Cuba’s economy is largely state-controlled, with the government owning most means of production and employing a majority of the workforce.
Key sectors of the island nation’s economy that generate foreign exchange include the export of professional services (largely medical personnel to Venezuela & Brazil); tourism, which has grown significantly since the mid-1990s, with 3.5 million tourists visiting Cuba in 2015; nickel mining, with the Canadian mining company Sherritt International involved in a joint investment project; and a biotechnology and pharmaceutical sector that supplies the domestic health care system and has fostered a significant export industry.
Get the full report on the Cuban economy here:
Remittances from relatives living abroad, especially from the US, have also become an important source of hard currency, amounting to more than $2 billion annually (Cuba does not report official statistics about remittances). The once-dominant sugar industry has declined significantly over the past 20 years; in 1990, Cuba produced 8.4 million tons of sugar, while in 2015 it produced 1.9 million tons.

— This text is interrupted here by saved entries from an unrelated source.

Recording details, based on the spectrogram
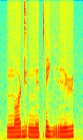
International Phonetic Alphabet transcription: n̪ ɔ ɖ ɘ ŋ͡m ɘ t̪ʰ ɛ ʎ r ɨ ɭ

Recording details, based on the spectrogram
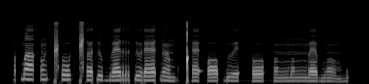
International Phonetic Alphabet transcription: ɓ ã ʔ õ ǁ o ǁ ə ɗ ɯ b ɛ r ɗ ɯ ɾ ɛ ɗ ə̃ b ǃ ɛ ʔ ɔ ɓ ɯ ɪ̯ h o h õ ŋ͡m õ ŋ͡m ɛ b õ b

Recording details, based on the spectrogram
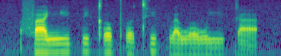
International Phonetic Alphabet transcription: f a˦ ɲ iː˦ k͡p i˦ kʼ o˦˨ pʰ o˨ tʰ i˦ kʷ a˨ w o˨ w iː˨ k a˨

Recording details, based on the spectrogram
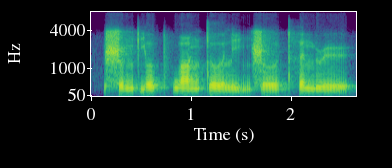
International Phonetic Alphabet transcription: ʂ ʊ˧˥ ŋ t̪ j o˧ ʊ̯ pʰ w ɑ˥˧ ŋ t̪ o˥˩ ʊ̯ l ḭ˨˩ ŋ ʂ o˧˥ ʊ̯ t̪ʰ ə˥˧ n ɻ ɻ̩˥˩

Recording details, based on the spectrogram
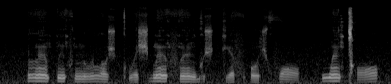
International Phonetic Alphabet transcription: l ɛ̃˧ p ĩ˨˦ f n ʊ˨˦ l ɔ˨ ʃ kʷʼ æ˨ ʃ ɓ ɛ̃˦ f ɛ̃˧ ɡ ʊ˧ ʃ kʲ æ˨ f ʔ ɔ̃˨ ʃ f ɔ˦˨ | w ɛ̃˦ ǀʰ ɔ˨˦

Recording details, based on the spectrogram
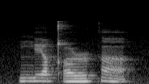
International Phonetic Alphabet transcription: ŋ e qʼ ə˞ k ã

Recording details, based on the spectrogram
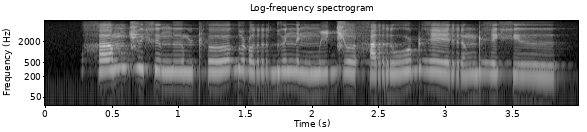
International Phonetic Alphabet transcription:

Although any change to the government’s one-party communist political system appears unlikely, Cuba is moving toward a post-Castro era. Raúl Castro has said that he would step down from power once his term of office is over in February 2018. Moreover, generational change in Cuba’s governmental institutions has already begun. Under Raúl and beyond, the Cuban government is likely to continue its gradual economic policy changes, moving toward a more mixed economy with a stronger private sector, although it is uncertain whether the pace of reform will produce major improvements to the Cuban economy. The Cuban Communist Party’s seventh congress, held April 16-18, 2016, confirmed that Cuba will continue its gradual pace toward economic reform.
The Obama Administration’s shift in US policy toward Cuba is opening up engagement with the Cuban government in a variety of areas. Economic linkages with Cuba will likely increase because of the policy changes, although to what extent is uncertain given that the overall embargo and numerous other sanctions against Cuba remain in place. The human rights situation in Cuba will remain a key US concern. With diverse opinions in Congress over the Administration’s policy shift, debate over many aspects of US relations with Cuba is continuing in the 114th Congress, especially on US economic sanctions on Cuba.
Here’s a place to learn more:
Brookings Institution, web page on Cuba
More resources are available in the report.